Kevin Fischer is a veteran broadcaster, the recipient of over 150 major journalism awards from the Milwaukee Press Club, the Wisconsin Associated Press, the Northwest Broadcast News Association, the Wisconsin Bar Association, and others. He has been seen and heard on Milwaukee TV and radio stations for over three decades. A longtime aide to state Senate Republicans in the Wisconsin Legislature, Kevin can be seen offering his views on the news on the public affairs program, "InterCHANGE," on Milwaukee Public Television Channel 10, and heard filling in on Newstalk 1130 WISN. He lives with his wife, Jennifer, and their lovely baby daughter, Kyla Audrey, in Franklin.
For decades America’s K-12 public schools have never had to worry about unemployment. A new report shows a trend in our schools of overstaffing. Hiring of non-teaching positions has grown much faster than student enrollment.
Here are some key finds of the Friedman Foundation report:

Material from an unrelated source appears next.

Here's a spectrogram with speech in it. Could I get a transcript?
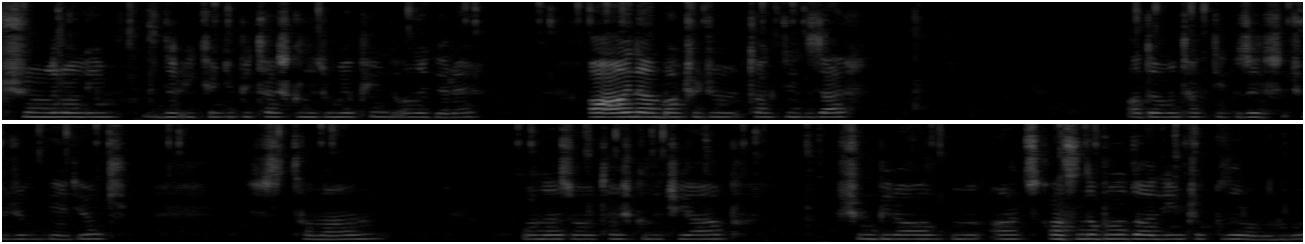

· America’s K-12 public education system has experienced tremendous historical growth in employment, according to the U.S. Department of Education’s National Center for Education Statistics. Between fiscal year (FY) 1950 and FY 2009, the number of K-12 public school students in the United States increased by 96 percent while the number of full-time equivalent (FTE) school employees grew 386 percent. Public schools grew staffing at a rate four times faster than the increase in students over that time period. Of those personnel, teachers’ numbers increased 252 percent while administrators and other staff experienced growth of 702 percent, more than seven times the increase in students.
· Between FY 1992 and FY 2009, the number of K-12 public school students nationwide grew 17 percent while the number of full-time equivalent school employees increased 39 percent, 2.3 times greater than the increase in students over that 18-year period. Among school personnel, teachers’ staffing numbers rose 32 percent while administrators and other staff experienced growth of 46 percent; the growth in the number of administrators and other staff was 2.7 times that of students.
· Compared to other nations’ schools, U.S. public schools devote significantly higher fractions of their operating budgets to non-teaching personnel—and lower portions to teachers. Meanwhile, the U.S. is one of the highest spending nations in the Organisation for Economic Co-operation and Development (OECD) when it comes to K-12 education.
· Even when student populations were dropping, public school systems were increasing staffing between 1992 and 2009.
· There is no evidence in the aggregate that the increase in public school staffing caused student achievement to improve.
· After the sizeable increase in the teaching force and the dramatic upsurge in the hiring of non-teaching personnel, student achievement in American public schools has been roughly flat or modestly in decline.
· If non-teaching personnel had grown at the same rate as the growth in students and if the teaching force had grown “only” 1.5 times as fast as the growth in students, American public schools would have an additional $37.2 billion to spend per year.
Using data from the US Department of Education, the National Center for Education Statistics, and the Digest of Education Statistics from both 1994 and 2010, the report also analyzed growth in each state.
In Wisconsin from Fiscal Year 1992 to Fiscal Year 2009, the growth in students was 7%, the growth in total school personnel was 21%, the growth in teachers was 14%, and the growth in administrators and other staff was 30%.
The issue is not whether there is a lack of funding for K-12 schools. Rather, the issue is that they spend too much.